If Canada’s Conservative Party is to succeed it will do so without anything like the conservative infrastructure that nourishes the Republican Party south of the border. Former Reform leader Preston Manning is investing in a series of conferences to train young conservatives in building new organisations and running campaigns. The Fraser Institute and Montreal Economic Institute provide detailed policy thinking but are not campaigners. Blogging Tories is the clearing house for an increasingly lively right-of-centre webroots and the Canadian Taxpayers’ Federation is a twenty year-old campaign against government waste and higher taxes. But they are Davids when set against the left-leaning newspapers and television stations that dominate the media marketplace. The National Post newspaper – particularly when John O’Sullivan ran its editorial pages – looked set to perform the intellectual leadership role that the Wall Street Journal played in America but it has now drifted somewhat into a platform for a broader range of views. Macleans magazine – the Canadian Time – has also found more space for conservative perspectives under the respected Ken Whyte. The Conservative Government itself is seemingly aware of the need to change the terms of national discourse. It has defunded a range of leftist advocacy groups that grew fat from Liberal Government subsidies. It is also carefully including a range of more mainstream groups – particularly Christian, farming and hunting associations – that have previously been seriously listened to by Ottawa’s political establishment.
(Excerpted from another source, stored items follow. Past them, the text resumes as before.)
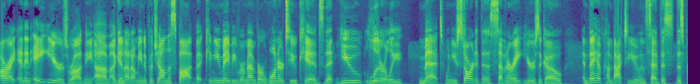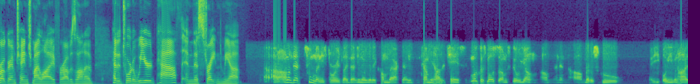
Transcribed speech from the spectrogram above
All right. And in eight years, Rodney, um, again, I don't mean to put you on the spot, but can you maybe remember one or two kids that you literally met when you started this seven or eight years ago? And they have come back to you and said, This this program changed my life, or I was on a headed toward a weird path and this straightened me up. I don't get too many stories like that, you know, where they come back and tell me how to change. Because most of them still young, um, and in uh, middle school or even high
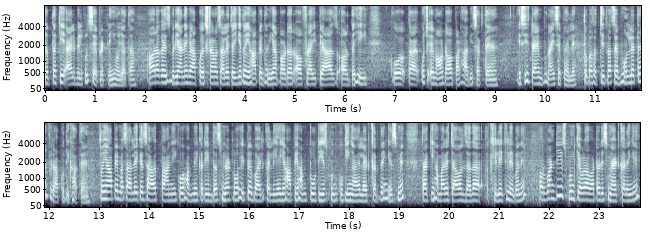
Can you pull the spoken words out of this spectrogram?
जब तक कि आयल बिल्कुल सेपरेट नहीं हो जाता। और अगर इस बिरयानी में आपको एक्स्ट्रा मसाले चाहिए तो यहाँ पे धनिया पाउडर और फ्राई प्याज और दही को का कुछ अमाउंट और बढ़ा भी सकते हैं। इसी टाइम भुनाई से पहले। तो बस अच्छी तरह से भून लेते हैं, फिर आपको दिखाते हैं। तो यहाँ पे मसाले के साथ पानी को हमने करीब 10 मिनट लो हीट पे बॉईल कर लिया। यहाँ पे हम two teaspoon cooking oil add कर देंगे इसमें, ताकि हमारे चावल ज़्यादा खिले खिले बने। और वन टी स्पून केवड़ा वाटर इसमें ऐड करेंगे।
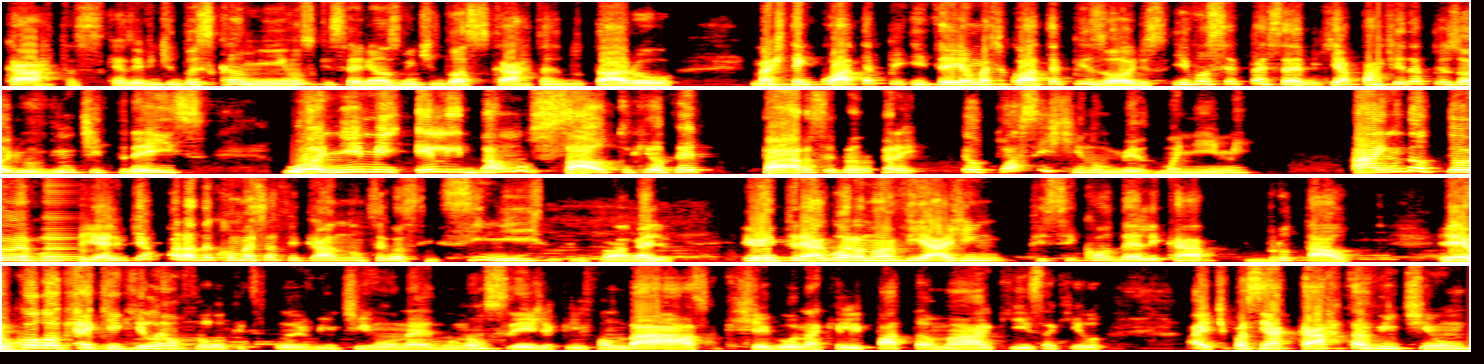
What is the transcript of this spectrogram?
cartas, quer dizer, 22 caminhos, que seriam as 22 cartas do tarô. Mas tem quatro, e teriam mais quatro episódios. E você percebe que a partir do episódio 23, o anime, ele dá um salto que eu te paro e pergunta, peraí, eu tô assistindo o mesmo anime? Ainda tô no Evangelho, que a parada começa a ficar num negócio assim, sinistro, fala, velho, eu entrei agora numa viagem psicodélica brutal. E aí eu coloquei aqui que o Leão falou que esse episódio 21, né, não seja aquele falando da Asca, que chegou naquele patamar aqui, isso, aquilo. Aí, tipo assim, a carta 21,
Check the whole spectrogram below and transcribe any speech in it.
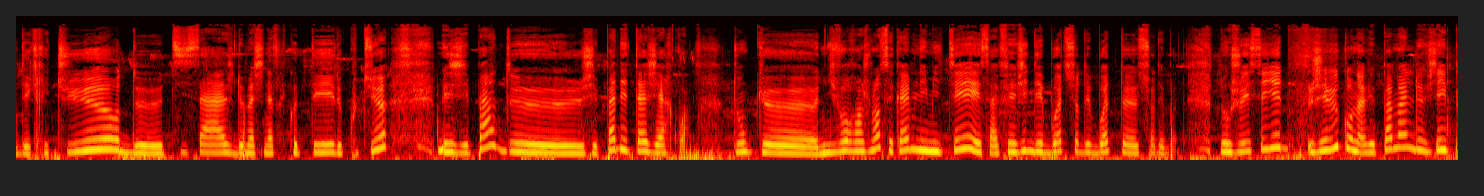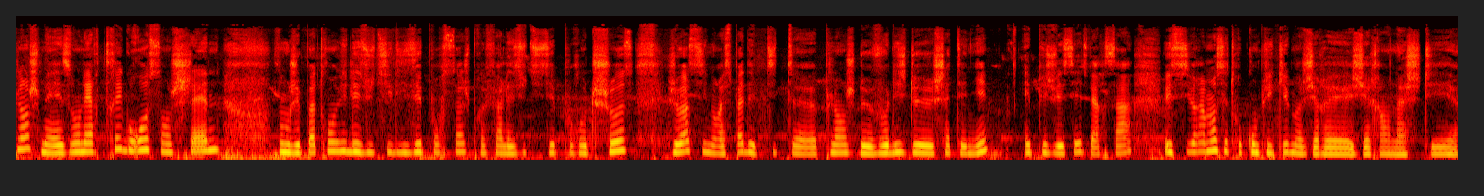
d'écriture, de tissage, de machine à tricoter, de couture, mais j'ai pas de j'ai pas d'étagère quoi. Donc euh, niveau rangement, c'est quand même limité et ça fait vite des boîtes sur des boîtes euh, sur des boîtes. Donc je vais essayer. J'ai vu qu'on avait pas mal de vieilles planches, mais elles ont l'air très grosses en chaîne. Donc j'ai pas trop envie de les utiliser pour ça. Je préfère les utiliser pour autre chose. Je vais voir s'il nous reste pas des petites euh, planches de volige de châtaignier. Et puis je vais essayer de faire ça. Et si vraiment c'est trop compliqué, moi j'irai j'irai en acheter.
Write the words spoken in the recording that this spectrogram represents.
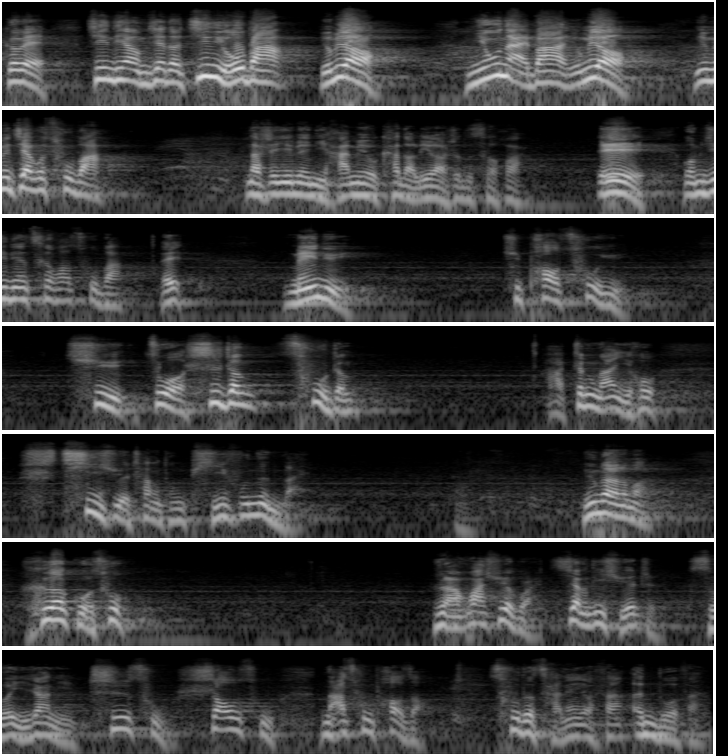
各位，今天我们见到精油吧，有没有？牛奶吧，有没有？你有没有见过醋吧？那是因为你还没有看到李老师的策划。哎，我们今天策划醋吧，哎，美女去泡醋浴，去做湿蒸、醋蒸，啊，蒸完以后气血畅通，皮肤嫩白，明白了吗？喝果醋。软化血管，降低血脂，所以让你吃醋、烧醋、拿醋泡澡，醋的产量要翻 N 多番。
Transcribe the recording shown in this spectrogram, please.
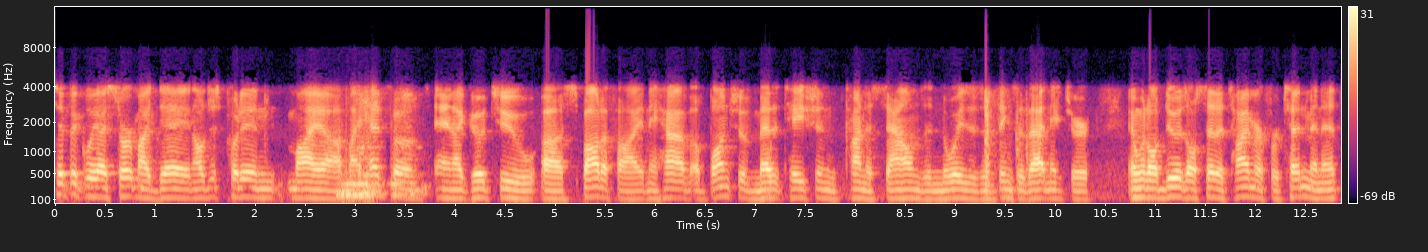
typically I start my day and I'll just put in my uh, my headphones and I go to uh, Spotify and they have a bunch of meditation kind of sounds and noises and things of that nature. And what I'll do is I'll set a timer for 10 minutes.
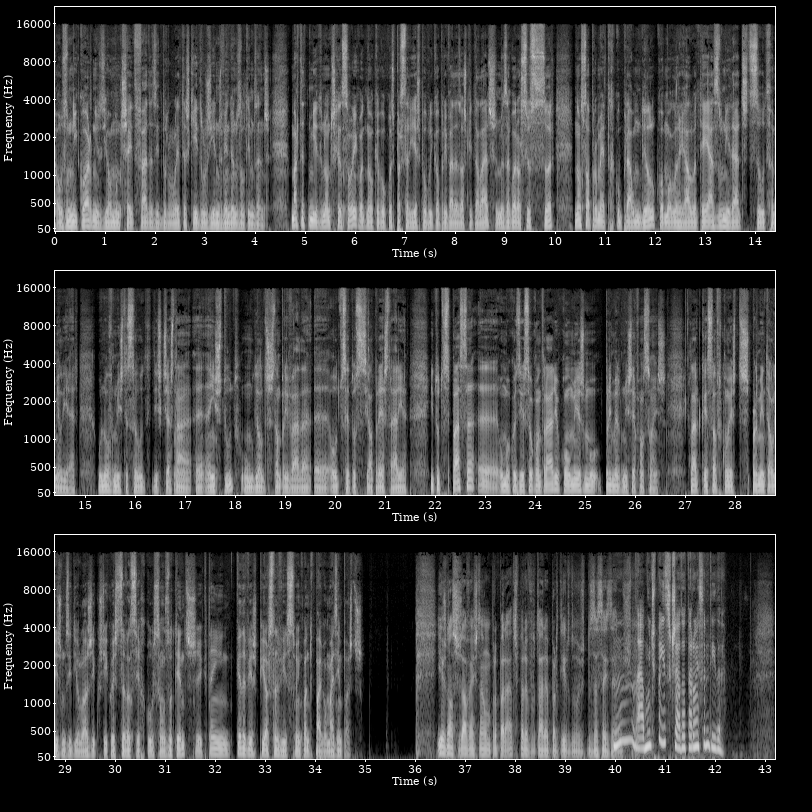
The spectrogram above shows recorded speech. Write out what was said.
aos unicórnios e ao mundo cheio de fadas e de borboletas que a ideologia nos vendeu nos últimos anos. Marta Temido não descansou enquanto não acabou com as parcerias público-privadas hospitalares, mas agora o seu sucessor não só promete recuperar o modelo, como alargá-lo até às unidades de saúde familiar. O novo Ministro da Saúde diz que já está uh, em estudo um modelo de gestão privada uh, ou do setor social para esta área e tudo se passa, uma coisa e o seu contrário, com o mesmo Primeiro-Ministro em funções. Claro que quem sofre com estes experimentalismos ideológicos e com estes avanços e recursos são os utentes que têm cada vez pior serviço enquanto pagam mais impostos. E os nossos jovens estão preparados para votar a partir dos 16 anos? Hum, há muitos países que já adotaram essa medida.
Eighteen months after becoming Prime Minister Stephen Harper’s popularity ratings are more or less the same as when he was elected although Canadians are becoming more relaxed with the idea of having Conservatives in charge. David Frum told me that he has yet to close the deal with the Canadian people and some commentators worry that he would be vulnerable to a Liberal Party with a stronger leader – such as Michael Ignatieff. A new election could be called at any time but the unpopularity of Stephane Dion, the current Liberal leader, means that there is no imminent likelihood that the Liberals will force a ballot. Dion has been subject to relentless blog and video attacks from Canada’s Conservatives (see the ‘Not A Leader’ videos). They have helped the public come to see him as remote from average Canadians. The news that he ate a hot dog with a knife and fork has become totemic and was lampooned throughout the blogosphere. There are now strict limits on the size of donations to Canada’s political parties. This has forced the parties into forms of retail fundraising and Canada’s Conservatives are proving much more adept at it. They have a much bigger warchest for the making and broadcasting of US-style TV adverts. The next Conservative campaign will be run from a modern, multi-media campaign centre in the suburbs of Ottawa. There is certainly an optimism amongst Canada’s Conservatives. The long years in opposition have produced a real hunger and desire to stay in power and build a governing majority. With conservatives struggling in Britain, America and Australia we can only hope that Team Harper will succeed.